But no. There is a…a… certain …what do you call it?… thehrao, a moral narrative equanimity in the storytelling. A lot of it comes from Sridevi’s central performance as a mother craving acceptance from a disgruntled unhappy daughter. They bond after a family crisis. Out of this age-old done-to-death yarn debutant director weaves an exceedingly impressive saga of vendetta that leaves us disturbingly satisfied.
The hallmark of a solid revenge tale is the ability for the audience to slip into protagonist’s mind-space and live his or her agony. Here Sridevi doesn’t allow us a moment’s reprieve. It is hard to look away from her anguished responses to her daughter’s predicament for even a second. Yes, she is THAT effective. Nothing from her past performances prepares us for her bravura turn as a mother who will avenge the wrong done to her child, come what may.
Sridevi surrenders her personality to the mother Devaki’s role flowing along with the character’s startling deeds and misdeeds until we no longer know the difference between the two. As Sridevi evolves into a determined avenger even her body language undergoes a change. There is a shot where she stands at a cop’s table in the second-half, looking down at him with disdainful contempt, the earlier hesitation and nervousness of an ordinary aggrieved citizen gone for good.
But Mom is not only about Sridevi’s performance. Unlike many of her earlier films including the wonderful English Vinglish where the rest of cast paled into insignificance, Mom is bolstered by a solid supporting cast. Sajal Ali as Sridevi’s daughter is vulnerable and strong. The girl holds her own before Sridevi although as per scriptural demand, they don’t have many scenes together.
The handsome Adnan Siddiqui makes a terrific husband to Sridevi. They look like a couple in joy and grief and the family breathes an easy air of unrehearsed togetherness. Akshaye Khanna is terrific as a cop torn between duty and justice. He has one major sequence in the parking lot with Sridevi where he proves he is no spring chicken. We need to see more of Mr Khanna on screen. And the grossly-neglected Abhimanyu Singh playing a ruthless Haryanvi lout stands out in the villainous crowd.
But it’s Nawazuddin Siddiqui as a lowbrow detective who features in some of the film’s most likeable scenes. His interactive instincts in scenes with Sridevi are on high alert. But he never tries to score over her. Rather, Nawazplays Sridevi’s foil perfectly. He is the family man with a conscience. And he bonds with Sridevi’s character on that level without intellectualizing his involvement in her problem.
Somehow the even pitch at which director Ravi Udyawar holds all the characters and their performances goes a long way in giving this film the feel of an emotional payoff.

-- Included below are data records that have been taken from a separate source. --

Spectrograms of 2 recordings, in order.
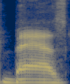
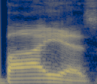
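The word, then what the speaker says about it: Báez: That was an annoying series, and that Josh Baz guy or whatever. Just Yeah. they put his His cleats. Javi Baez is how it's pronounced.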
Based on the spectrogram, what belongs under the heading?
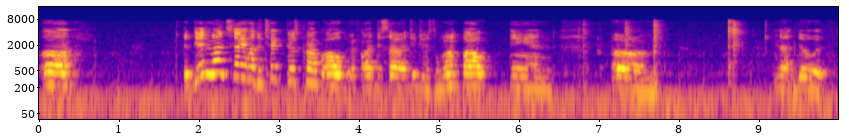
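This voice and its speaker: Lady talking slow through a dried-up face mask, chatty vlog, echoey room. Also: medium pitch, lively intonation, highs cut off, background noise. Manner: chatty, says y'all a lot, nervous giggles. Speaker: beauty vlogger. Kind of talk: casual chat to camera. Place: indoors at home.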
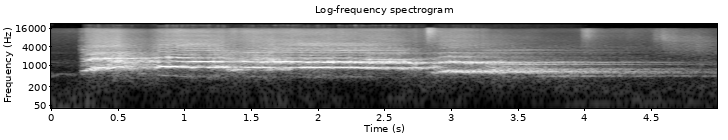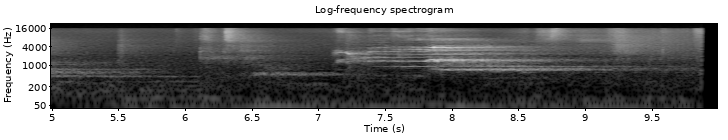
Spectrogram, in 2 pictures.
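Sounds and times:
bear screaming in a cave: 0:00.2 - 0:04.7, 0:07.1 - 0:09.2.

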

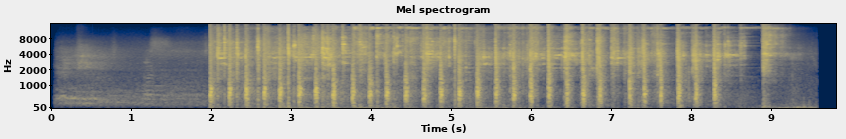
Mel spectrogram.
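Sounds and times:
catapults: 0:02.0 - 0:09.3
horse hooves: 0:02.0 - 0:09.3
swords clashing: 0:02.0 - 0:09.3.

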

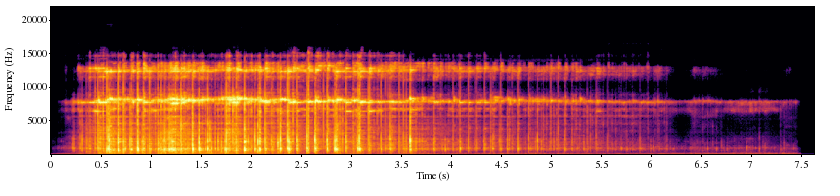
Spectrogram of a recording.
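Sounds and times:
small wheel rolling: 0:00.2 - 0:06.1.

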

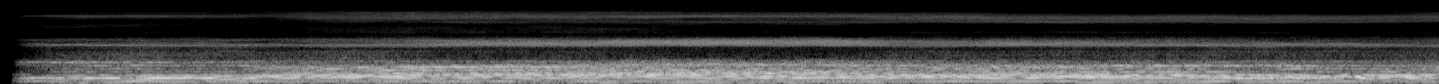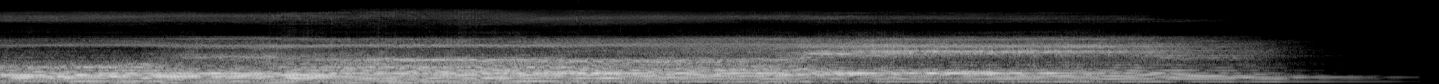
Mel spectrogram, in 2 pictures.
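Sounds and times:
haunting Gregorian chant: 0:00.1 - 0:28.0.

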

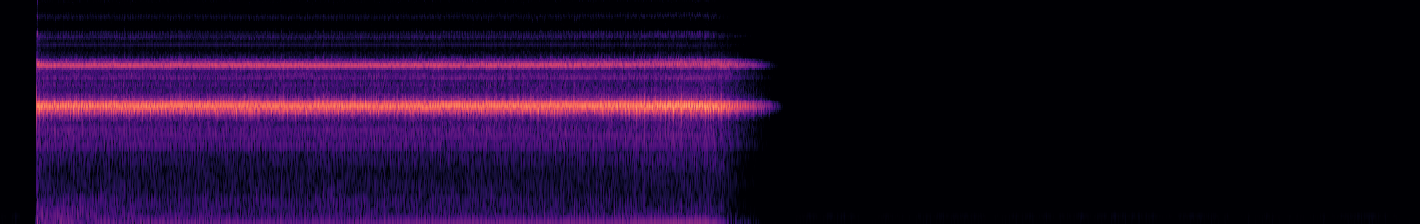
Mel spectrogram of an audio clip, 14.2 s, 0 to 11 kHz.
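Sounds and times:
sci-fi bomb beeping: 0:00.4 - 0:07.6.

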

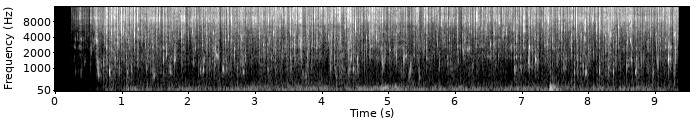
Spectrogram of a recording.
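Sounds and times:
water emerging: 0:00.3 - 0:09.4.

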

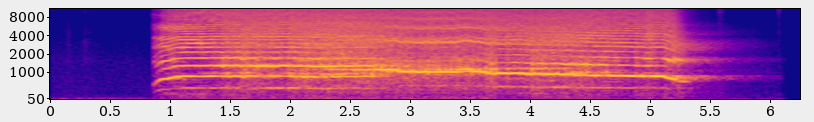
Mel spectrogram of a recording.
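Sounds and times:
man stifling a scream in anguish: 0:00.9 - 0:05.8.

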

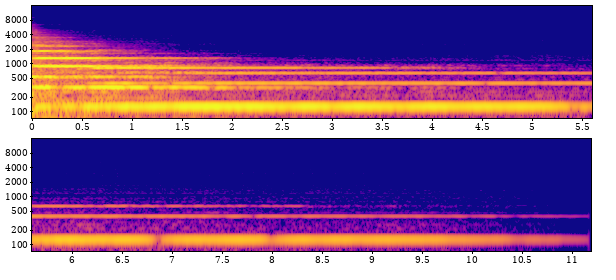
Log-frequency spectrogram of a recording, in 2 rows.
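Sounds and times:
large temple bell strike: 0:00.0 - 0:07.9.

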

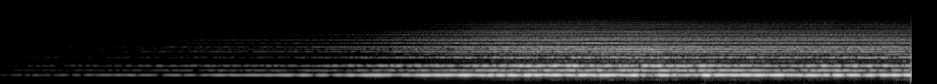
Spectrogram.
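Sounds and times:
light strings with soft violin: 0:01.7 - 0:09.1.

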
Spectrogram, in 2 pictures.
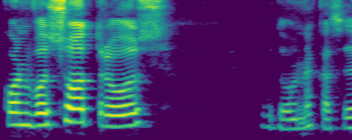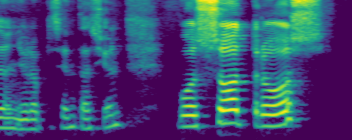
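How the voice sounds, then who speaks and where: A woman's voice: medium pitch, animated. A woman teaching a grammar lesson over slides, explaining patiently and checking in with "ok?" and "right?" after each step. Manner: slow, patient explaining with frequent "¿ok?" and "¿cierto?" checks. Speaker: Spanish teacher.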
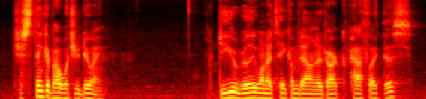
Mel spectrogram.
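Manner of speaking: ordinary delivery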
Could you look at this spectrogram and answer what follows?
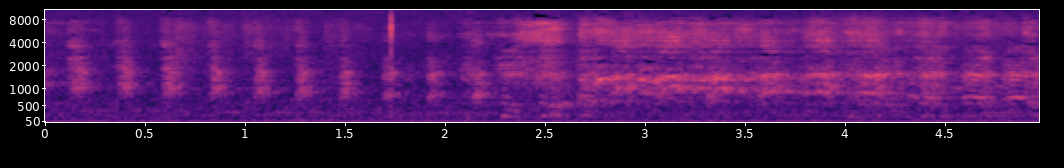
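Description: A man laughing on a TV programme, a rapid run of "ha" pulses about five a second that turns into a longer, more drawn-out laugh, heard through the TV's speaker and picked up by a phone. A single sharp click comes about a third of the way in.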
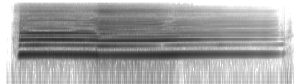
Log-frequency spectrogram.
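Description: One long, horn-like note held on a single pitch. It dips slightly in pitch about a second and a half in, then slowly fades away near the end.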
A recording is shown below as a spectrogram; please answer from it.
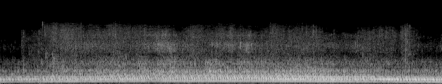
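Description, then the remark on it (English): A motorboat engine drones steadily at full throttle, a loud, unbroken roar with strong low harmonics and a faint rushing of water, holding constant for the whole few seconds. “Get more speed out of this.”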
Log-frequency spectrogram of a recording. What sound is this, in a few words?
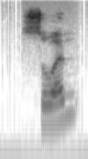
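"sun", Mandarin Chinese, second tone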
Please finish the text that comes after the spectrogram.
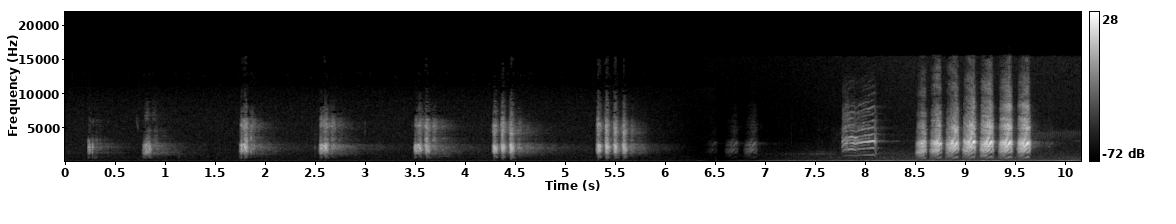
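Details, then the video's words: A magpie gives about eight harsh, hoarse chacks spaced roughly a second apart, ending in a fast machine-gun rattle, with a low rumble behind. "Magpie sounds. The sounds that the magpie makes."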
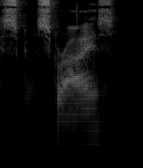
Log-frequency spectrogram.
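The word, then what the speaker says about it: Schyrai: Scryes, that's how it's pronounced, S-C-H-Y-R-A-I, I think it's spelled.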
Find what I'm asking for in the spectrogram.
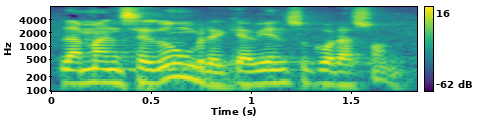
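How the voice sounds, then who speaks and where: A man preaching a sermon as pastor, telling Bible stories with lively energy and acting out the scenes. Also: a little high, fast talker, creaky, reverberant, in a large hall, slight background noise. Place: church.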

Though the film is nearly 2 ½ hours long, nowhere does the narrative allow itself the luxury of taking a breather. The dramatic tension is relentless. Very often the scenes are cut in a way that they heighten the drama without resorting to hysteria.
Some of the scenes featuring the negative characters could have been less blatant. One villain’s post-vendetta appearance makes us cringe. But then subtlety is not thrust into the narrative. It flows naturally from the responses of the characters who when faced by trying times gather themselves together to challenge the status quo.
Mom is an important film. Though its theme is nothing new the debutant director ensures a vigorous accountability to almost every scene. You may be tempted to wonder why Mom seems such a special film with almost every shot exuding freshness and a secret relevance that may or may not be revealed at any point.
It’s just so reassuring to have Sridevi around. Thank God some things never change. This is one of the best films in recent times. And not only because of Sridevi.